Information given —
++++++++++
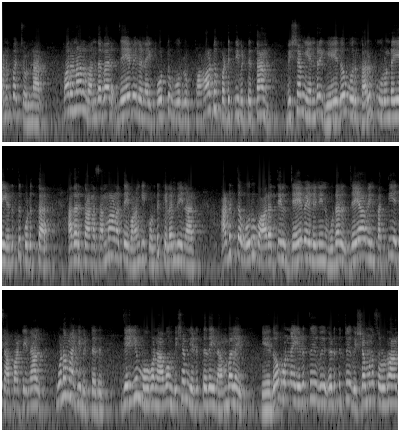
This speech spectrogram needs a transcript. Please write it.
அனுப்பச் சொன்னார். மறுநாள் வந்தவர் ஜெயவேலனை போட்டு ஒரு பாடுபடுத்திவிட்டுத்தான் விஷம் என்று ஏதோ ஒரு கருப்பு உருண்டையை எடுத்து கொடுத்தார். அதற்கான சன்மானத்தை வாங்கி கொண்டு கிளம்பினார். அடுத்த ஒரு வாரத்தில் ஜெயவேலனின் உடல் ஜெயாவின் பத்திய சாப்பாட்டினால் குணமாகிவிட்டது. ஜெயும் மோகனாவும் விஷம் எடுத்ததை நம்பலை. ஏதோ உன்னை எடுத்து எடுத்துட்டு விஷம்னு சொல்றான்.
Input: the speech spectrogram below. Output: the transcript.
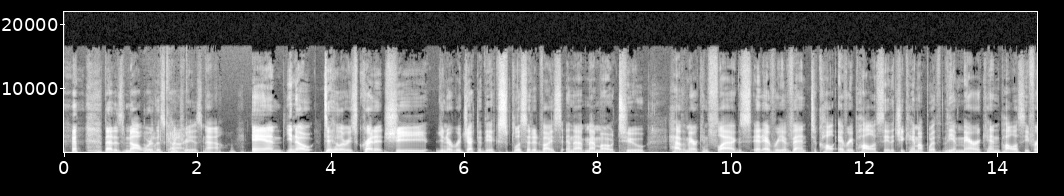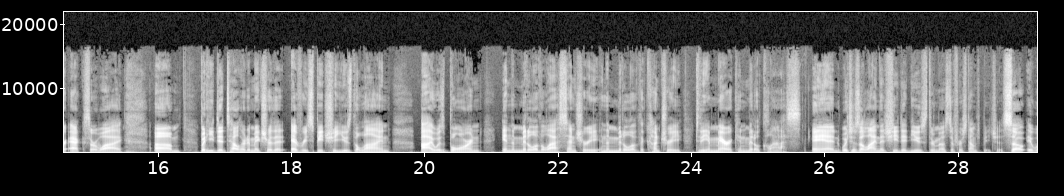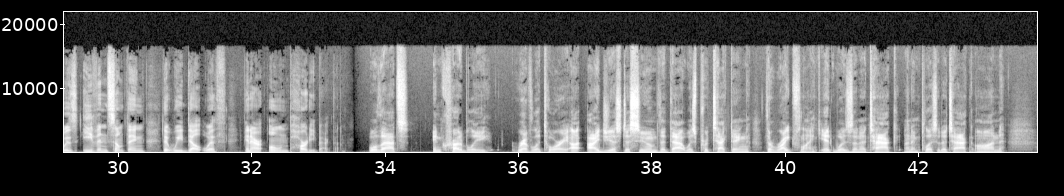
that is not where oh this God. country is now. And, you know, to Hillary's credit, she, you know, rejected the explicit advice in that memo to have American flags at every event, to call every policy that she came up with the American policy for X or Y. Um, but he did tell her to make sure that every speech she used the line, I was born in the middle of the last century, in the middle of the country, to the American middle class, and which is a line that she did use through most of her stump speeches. So it was even something that we dealt with in our own party back then. Well, that's incredibly revelatory. I, I just assumed that that was protecting the right flank. It was an attack, an implicit attack on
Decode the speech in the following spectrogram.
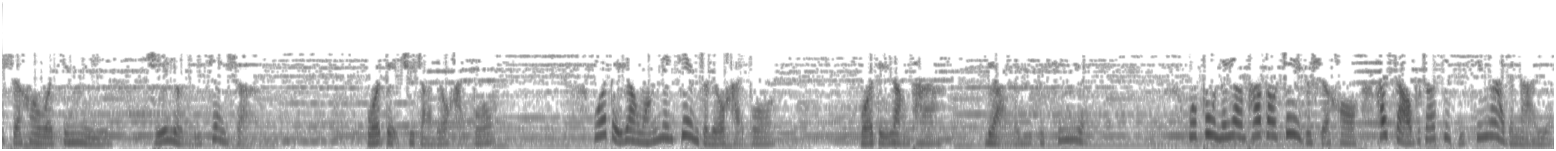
时候我心里只有一件事儿，我得去找刘海波，我得让王艳见着刘海波，我得让他了了一个心愿，我不能让他到这个时候还找不着自己心爱的男人。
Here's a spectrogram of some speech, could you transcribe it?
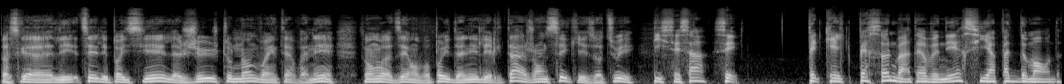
parce que les, les policiers, le juge, tout le monde va intervenir. Tout le monde va dire, on va pas lui donner l'héritage, on le sait qu'il les a tués. Puis c'est ça, c'est quelle personne va intervenir s'il n'y a pas de demande.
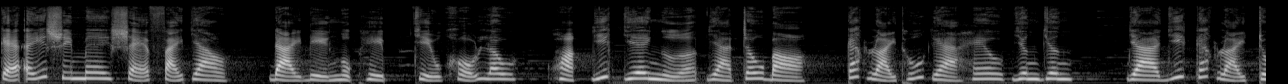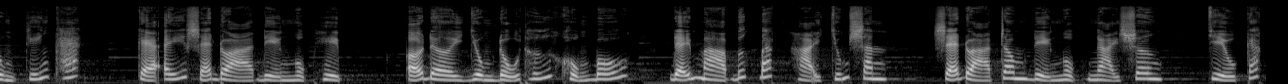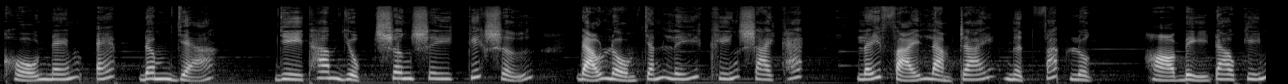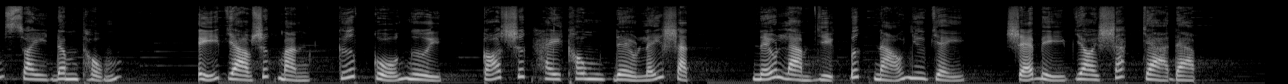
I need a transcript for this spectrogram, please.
kẻ ấy si mê sẽ phải vào, đại địa ngục hiệp chịu khổ lâu, hoặc giết dê ngựa và trâu bò, các loại thú gà heo dân dân, và giết các loại trùng kiến khác, kẻ ấy sẽ đọa địa ngục hiệp. Ở đời dùng đủ thứ khủng bố để mà bức bách hại chúng sanh, sẽ đọa trong địa ngục ngại sơn, chịu các khổ ném ép đâm giả. Vì tham dục sân si kiết sử, đảo lộn chánh lý khiến sai khác, lấy phải làm trái nghịch pháp luật, họ bị đao kiếm xoay đâm thủng. ỷ vào sức mạnh cướp của người, có sức hay không đều lấy sạch. Nếu làm việc bức não như vậy, sẽ bị voi sắt chà đạp.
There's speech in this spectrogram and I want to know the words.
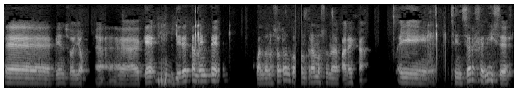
eh, pienso yo, eh, que directamente cuando nosotros encontramos una pareja y sin ser felices,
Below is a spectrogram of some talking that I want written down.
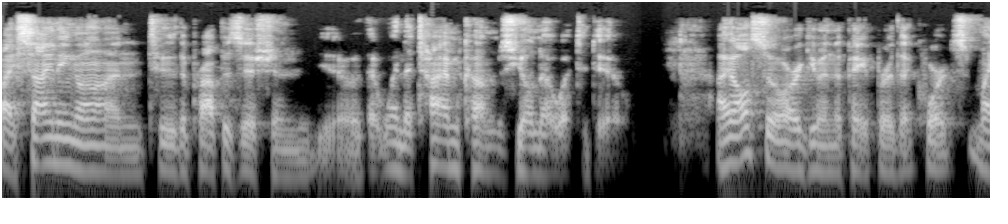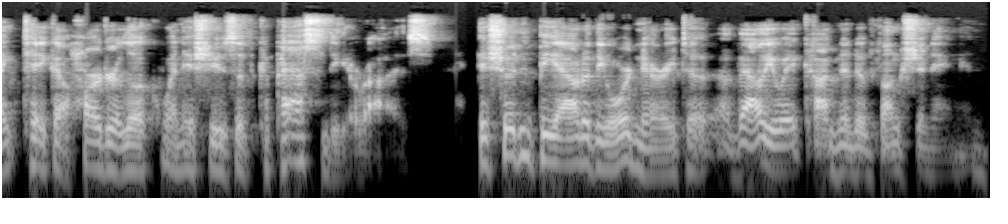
by signing on to the proposition you know, that when the time comes, you'll know what to do. I also argue in the paper that courts might take a harder look when issues of capacity arise. It shouldn't be out of the ordinary to evaluate cognitive functioning and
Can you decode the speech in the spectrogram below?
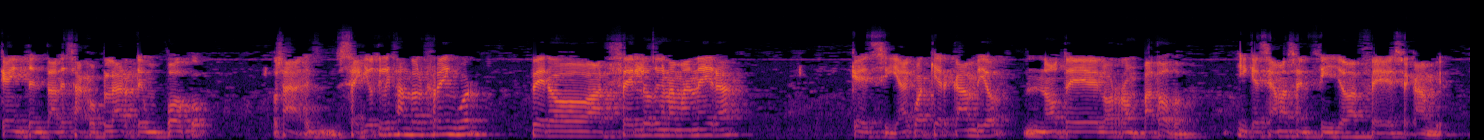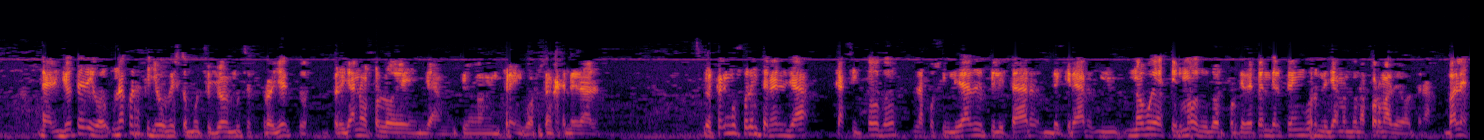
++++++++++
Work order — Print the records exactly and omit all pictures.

Answer to this task —
This speech spectrogram needs a transcript. Please write it.
அனுப்பச் சொன்னார். மறுநாள் வந்தவர் ஜெயவேலனை போட்டு ஒரு பாடுபடுத்திவிட்டுத்தான் விஷம் என்று ஏதோ ஒரு கருப்பு உருண்டையை எடுத்து கொடுத்தார். அதற்கான சன்மானத்தை வாங்கி கொண்டு கிளம்பினார். அடுத்த ஒரு வாரத்தில் ஜெயவேலனின் உடல் ஜெயாவின் பத்திய சாப்பாட்டினால் குணமாகிவிட்டது. ஜெயும் மோகனாவும் விஷம் எடுத்ததை நம்பலை. ஏதோ உன்னை எடுத்து எடுத்துட்டு விஷம்னு சொல்றான்.
Input: the speech spectrogram below. Output: the transcript.
that is not where oh this God. country is now. And, you know, to Hillary's credit, she, you know, rejected the explicit advice in that memo to have American flags at every event, to call every policy that she came up with the American policy for X or Y. Um, but he did tell her to make sure that every speech she used the line, I was born in the middle of the last century, in the middle of the country, to the American middle class, and which is a line that she did use through most of her stump speeches. So it was even something that we dealt with in our own party back then. Well, that's incredibly revelatory. I, I just assumed that that was protecting the right flank. It was an attack, an implicit attack on
Decode the speech in the following spectrogram.
时候我心里只有一件事儿，我得去找刘海波，我得让王艳见着刘海波，我得让他了了一个心愿，我不能让他到这个时候还找不着自己心爱的男人。
Here's a spectrogram of some speech, could you transcribe it?
parce que les, les policiers, le juge, tout le monde va intervenir. Tout le monde va dire, on va pas lui donner l'héritage, on le sait qu'il les a tués. Puis c'est ça, c'est quelle personne va intervenir s'il n'y a pas de demande.
I need a transcript for this spectrogram, please.
kẻ ấy si mê sẽ phải vào, đại địa ngục hiệp chịu khổ lâu, hoặc giết dê ngựa và trâu bò, các loại thú gà heo dân dân, và giết các loại trùng kiến khác, kẻ ấy sẽ đọa địa ngục hiệp. Ở đời dùng đủ thứ khủng bố để mà bức bách hại chúng sanh, sẽ đọa trong địa ngục ngại sơn, chịu các khổ ném ép đâm giả. Vì tham dục sân si kiết sử, đảo lộn chánh lý khiến sai khác, lấy phải làm trái nghịch pháp luật, họ bị đao kiếm xoay đâm thủng. ỷ vào sức mạnh cướp của người, có sức hay không đều lấy sạch. Nếu làm việc bức não như vậy, sẽ bị voi sắt chà đạp.
There's speech in this spectrogram and I want to know the words.
eh, pienso yo, eh, que directamente cuando nosotros encontramos una pareja y sin ser felices,
Below is a spectrogram of some talking that I want written down.
by signing on to the proposition you know, that when the time comes, you'll know what to do. I also argue in the paper that courts might take a harder look when issues of capacity arise. It shouldn't be out of the ordinary to evaluate cognitive functioning and
Can you decode the speech in the spectrogram below?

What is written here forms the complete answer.